§ **Your task**: If a line in the records below contains the word "text", copy it out.
________
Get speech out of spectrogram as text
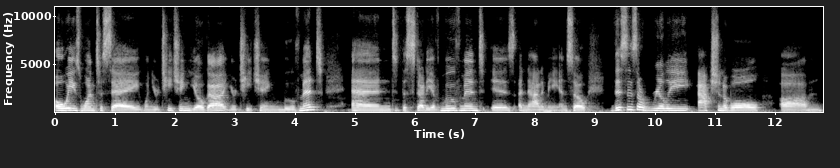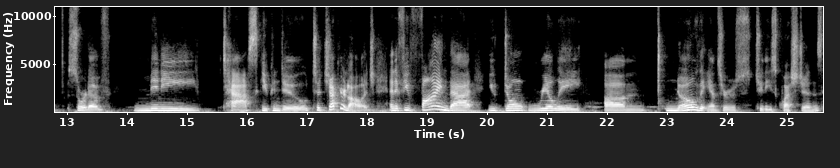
always one to say when you're teaching yoga, you're teaching movement, and the study of movement is anatomy. And so this is a really actionable um, sort of mini task you can do to check your knowledge. And if you find that you don't really um, know the answers to these questions,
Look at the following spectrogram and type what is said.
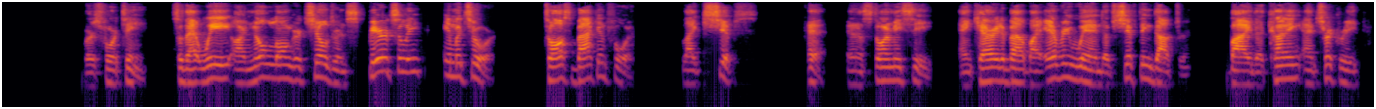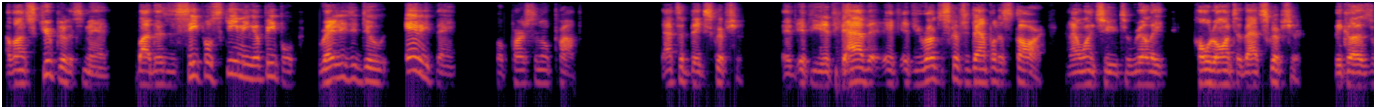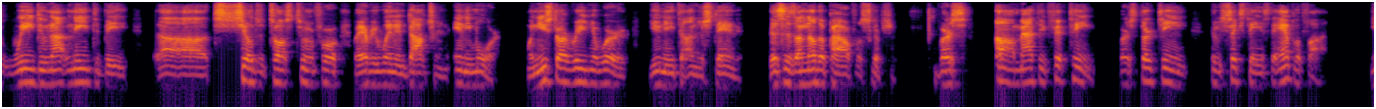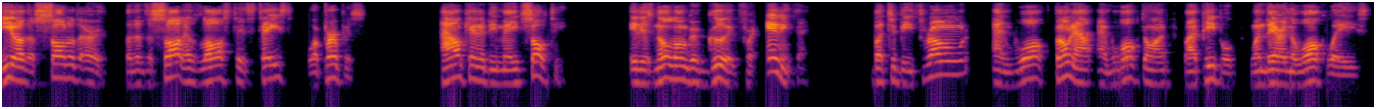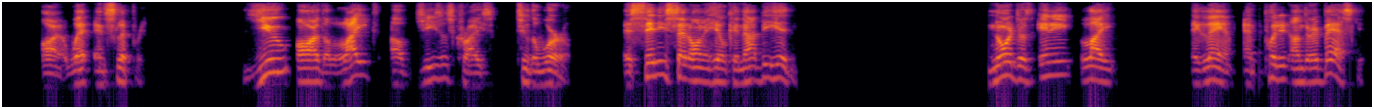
verse 14. So that we are no longer children spiritually immature, tossed back and forth like ships in a stormy sea, and carried about by every wind of shifting doctrine by the cunning and trickery of unscrupulous men, by the deceitful scheming of people ready to do anything for personal profit. That's a big scripture. If, if you if you have it, if, if you wrote the scripture down, put a star. And I want you to really hold on to that scripture because we do not need to be uh, children tossed to and fro by every wind and doctrine anymore. When you start reading the word, you need to understand it. This is another powerful scripture. Verse uh, Matthew 15, verse 13 through 16 is to amplify. Ye are the salt of the earth, but if the salt has lost its taste or purpose, how can it be made salty? It is no longer good for anything but to be thrown and walk thrown out and walked on by people when they're in the walkways are wet and slippery. You are the light of Jesus Christ to the world. A city set on a hill cannot be hidden, nor does any light a lamp and put it under a basket,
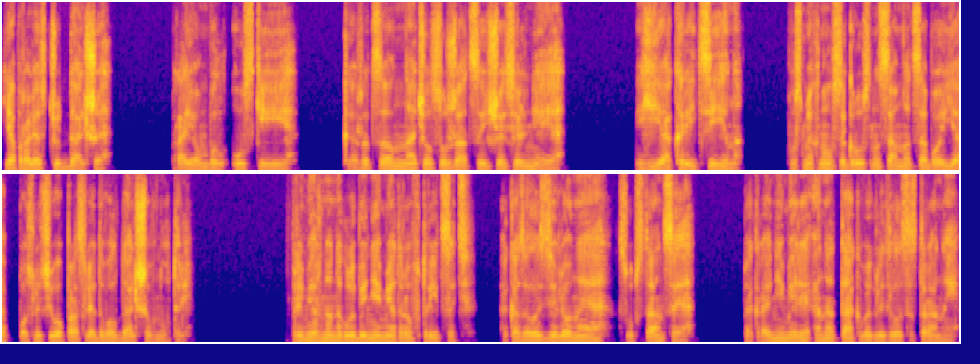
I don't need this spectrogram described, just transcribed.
я пролез чуть дальше. Проем был узкий и Кажется, он начал сужаться еще сильнее. «Я кретин!» — усмехнулся грустно сам над собой я, после чего проследовал дальше внутрь. Примерно на глубине метров 30 оказалась зеленая субстанция. По крайней мере, она так выглядела со стороны.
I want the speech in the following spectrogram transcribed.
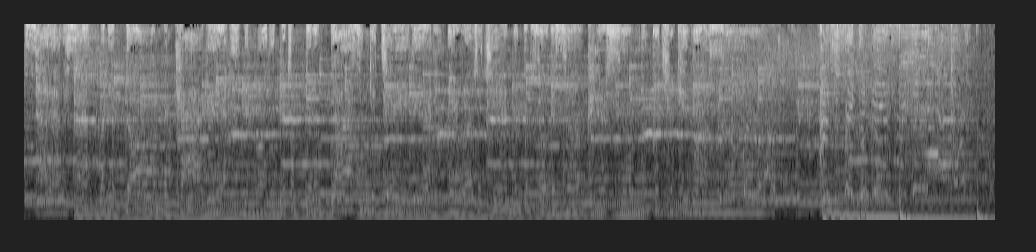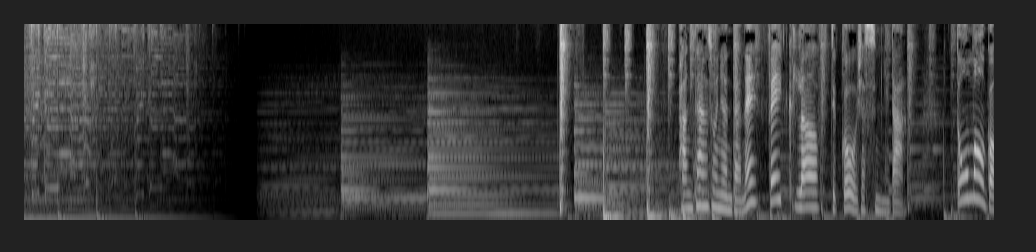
사랑이 사랑만이 너 완벽하게 내 모든 여점들은 다 숨겨지게 이루어지지 않는 꿈 속에서 피할 수 없는 꽃을 키웠 방탄소년단의 Fake Love 듣고 오셨습니다. 또 먹어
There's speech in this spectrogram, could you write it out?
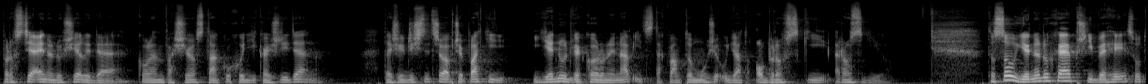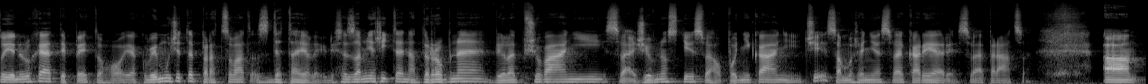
prostě a jednoduše lidé kolem vašeho stánku chodí každý den. Takže když si třeba připlatí jednu, dvě koruny navíc, tak vám to může udělat obrovský rozdíl. To jsou jednoduché příběhy, jsou to jednoduché typy toho, jak vy můžete pracovat s detaily, když se zaměříte na drobné vylepšování své živnosti, svého podnikání, či samozřejmě své kariéry, své práce. A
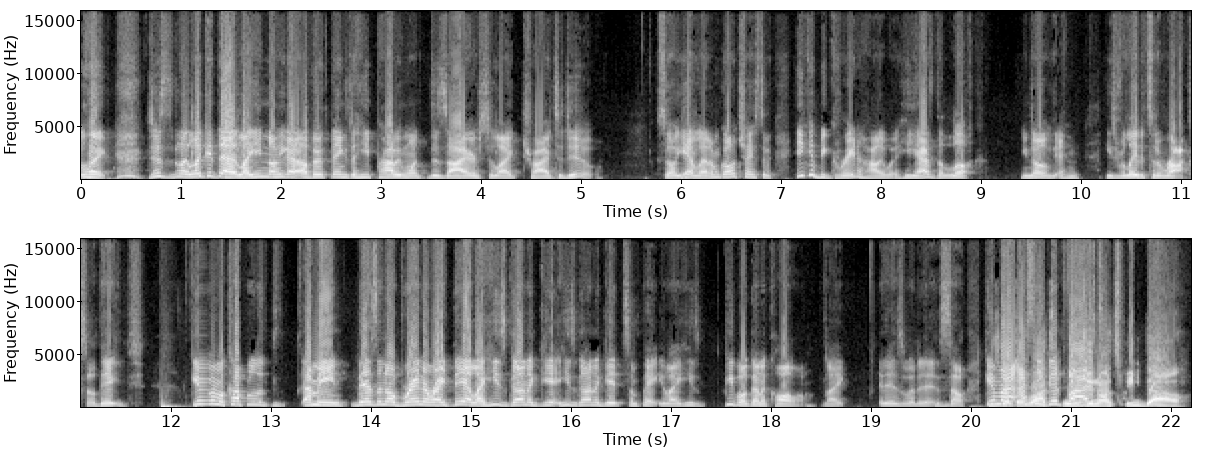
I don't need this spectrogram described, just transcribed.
like, just like look at that. Like, you know, he got other things that he probably wants desires to like try to do. So yeah, Yeah. let him go chase it. He could be great in Hollywood. He has the look, you know, and he's related to The Rock. So they give him a couple of. I mean, there's a no brainer right there. Like he's gonna get, he's gonna get some pay. Like he's people are gonna call him. Like it is what it is. So give He's him. got I the see Rock's good five. On speed dial.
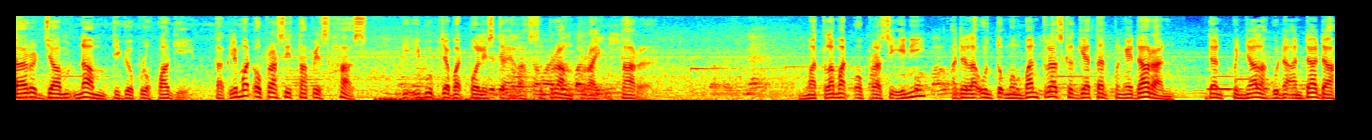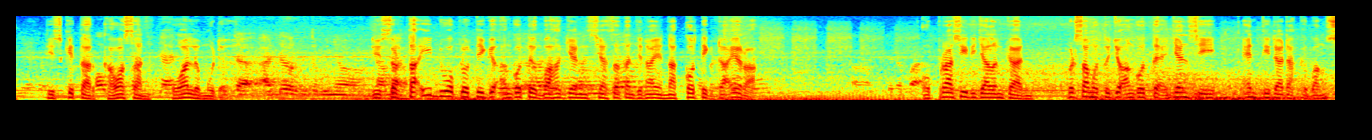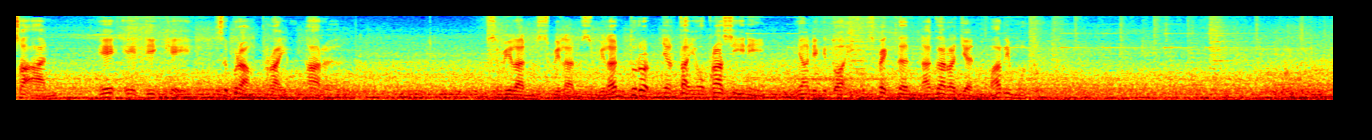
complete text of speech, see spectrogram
Sekitar jam 6.30 pagi, taklimat operasi tapis khas di Ibu Pejabat Polis Daerah Seberang Perai Utara. Matlamat operasi ini adalah untuk membanteras kegiatan pengedaran dan penyalahgunaan dadah di sekitar kawasan Kuala Muda. Disertai 23 anggota bahagian siasatan jenayah narkotik daerah, operasi dijalankan bersama tujuh anggota agensi anti dadah kebangsaan AADK Seberang Perai Utara. 999 turut menyertai operasi ini yang diketuai Inspektor Nagarajan Marimutu.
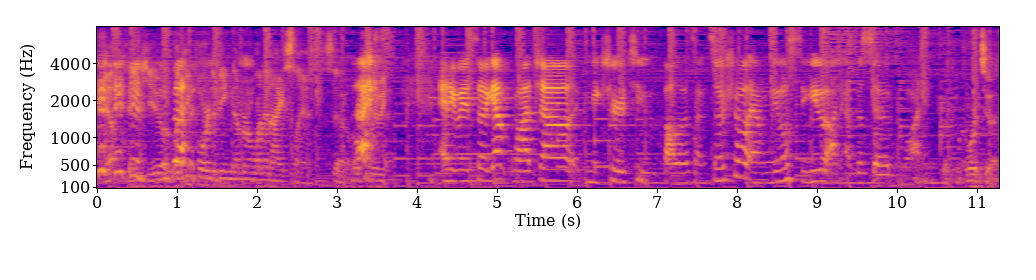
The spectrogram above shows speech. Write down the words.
yep, thank you. Looking forward to being number one in Iceland. So hopefully. We- Anyway, so yep, watch out. Make sure to follow us on social, and we will see you on episode one. Looking forward to it.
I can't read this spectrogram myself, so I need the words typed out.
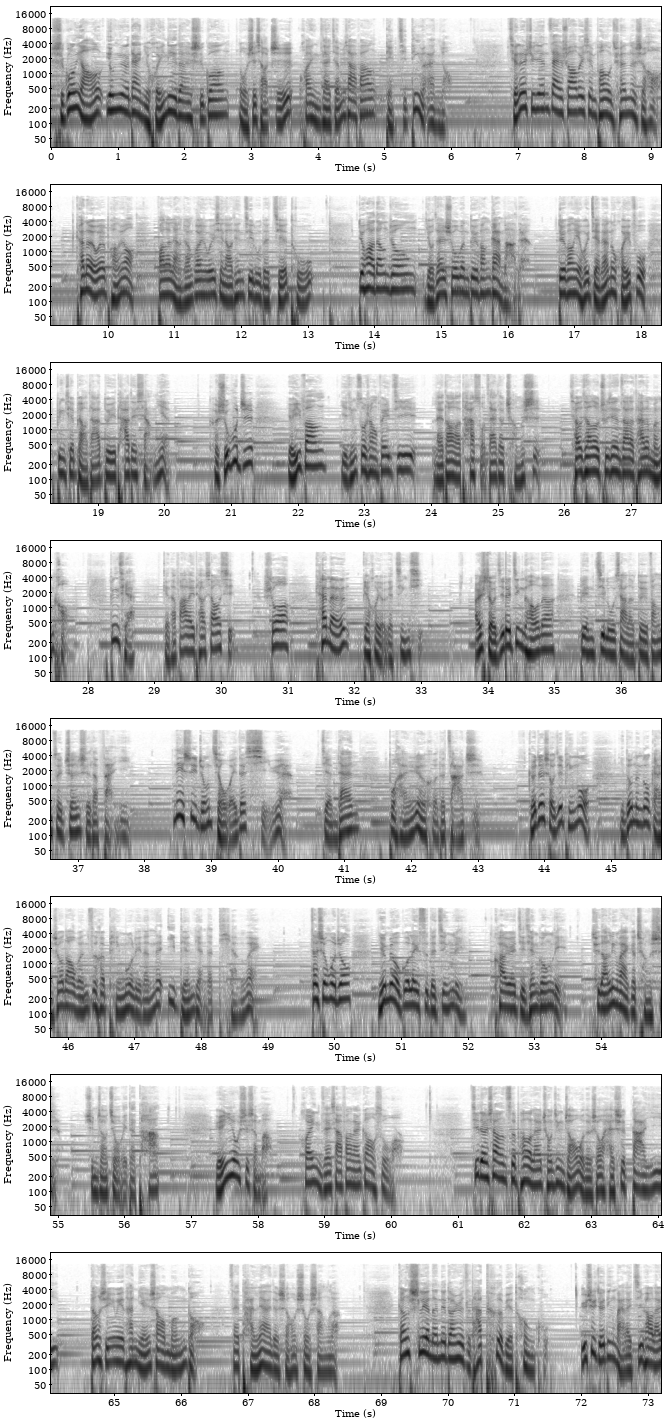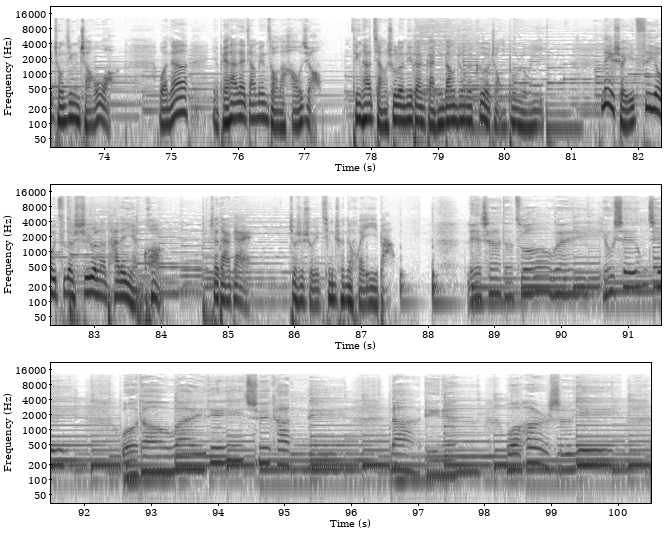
时光谣用音乐带你回忆那段时光，我是小直，欢迎在节目下方点击订阅按钮。前段时间在刷微信朋友圈的时候，看到有位朋友发了两张关于微信聊天记录的截图，对话当中有在说问对方干嘛的，对方也会简单的回复，并且表达对于他的想念。可殊不知，有一方已经坐上飞机来到了他所在的城市，悄悄的出现在了他的门口，并且。给他发了一条消息，说开门便会有一个惊喜，而手机的镜头呢，便记录下了对方最真实的反应。那是一种久违的喜悦，简单，不含任何的杂质。隔着手机屏幕，你都能够感受到文字和屏幕里的那一点点的甜味。在生活中，你有没有过类似的经历？跨越几千公里，去到另外一个城市，寻找久违的他，原因又是什么？欢迎你在下方来告诉我。记得上次朋友来重庆找我的时候还是大一，当时因为他年少懵懂，在谈恋爱的时候受伤了。刚失恋的那段日子，他特别痛苦，于是决定买了机票来重庆找我。我呢，也陪他在江边走了好久，听他讲述了那段感情当中的各种不如意，泪水一次又一次的湿润了他的眼眶。这大概就是属于青春的回忆吧。列车的座位有些拥挤，我到外地去看你。那一年我二十一，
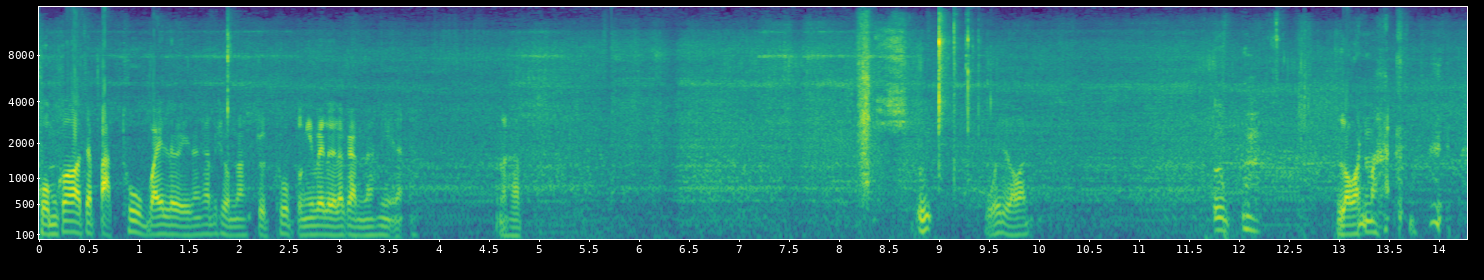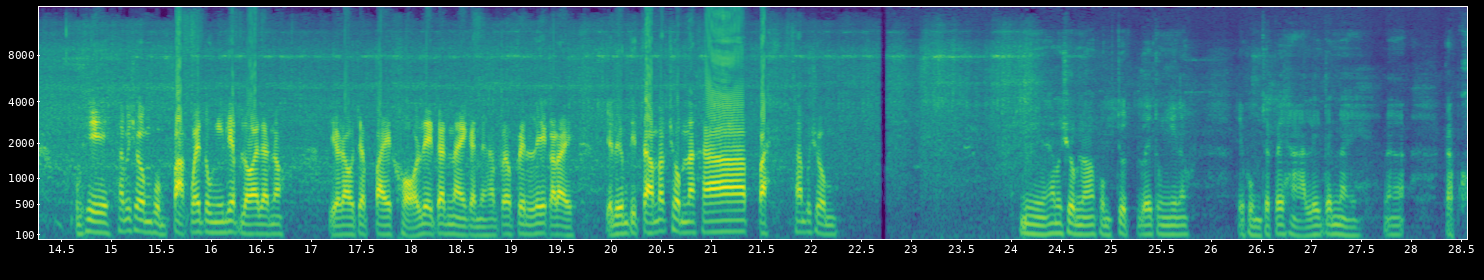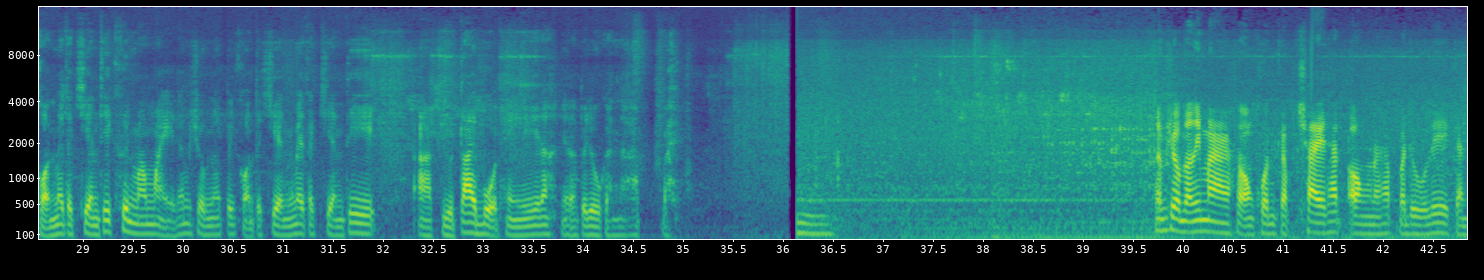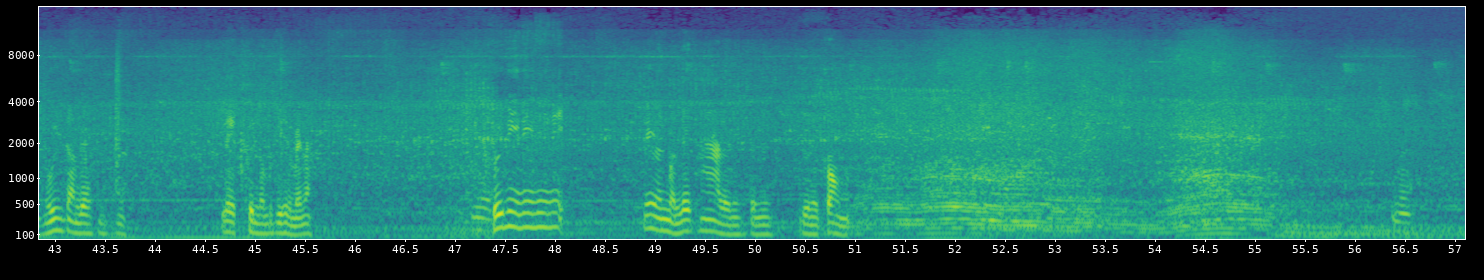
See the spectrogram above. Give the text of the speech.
ผมก็จะปักทูบไว้เลยนะครับผู้ชมนะจุดทูบตรงนี้ไว้เลยแล้วกันนะนี่นะนะครับอุ้ยโอ้ยร้อนอึบร้อนมาก เคท่านผู้ชมผมปักไว้ตรงนี้เรียบร้อยแล้วเนาะเดี๋ยวเราจะไปขอเลขด้านในกันนะครับว่าเป็นเลขอะไร อย่าลืมติดตามรับชมนะครับไปท่านผู้ชมนี่ท่านผู้ชมเนาะผมจุดไว้ตรงนี้เนาะเดี๋ยวผมจะไปหาเลขด้านในนะฮะกับขอนแม่ตะเคียนที่ขึ้นมาใหม่ท่านผู้ชมนะเป็นขอนตะเคียนแม่ตะเคียนที่อาอยู่ใต้โบสถ์แห่งนี้นะเดี๋ยวเราไปดูกันนะครับไปท่านผู้ชมตอนนี้มาสองคนกับชัยทัดอองนะครับ มาดูเลขกันอุ้ยนั่นเลย เลขขึ้นแล้วเมื่อกี้เห็นไหมนะเนี่ยเฮ้ยนี่นี่นี่นี่นี่มันเหมือนเลขห้าเลยนี่ตรงนี้อยู่ในกล้องเนี่ย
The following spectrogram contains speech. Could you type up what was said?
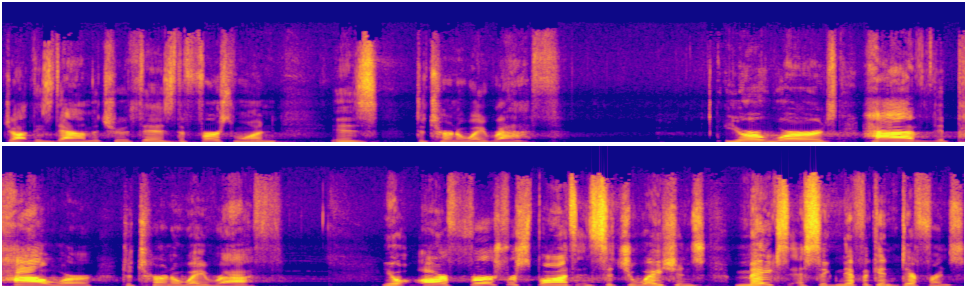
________
§ **Output for this task**:
Get speech out of spectrogram as text
complete text of speech, see spectrogram
See the spectrogram above. Give the text of the speech.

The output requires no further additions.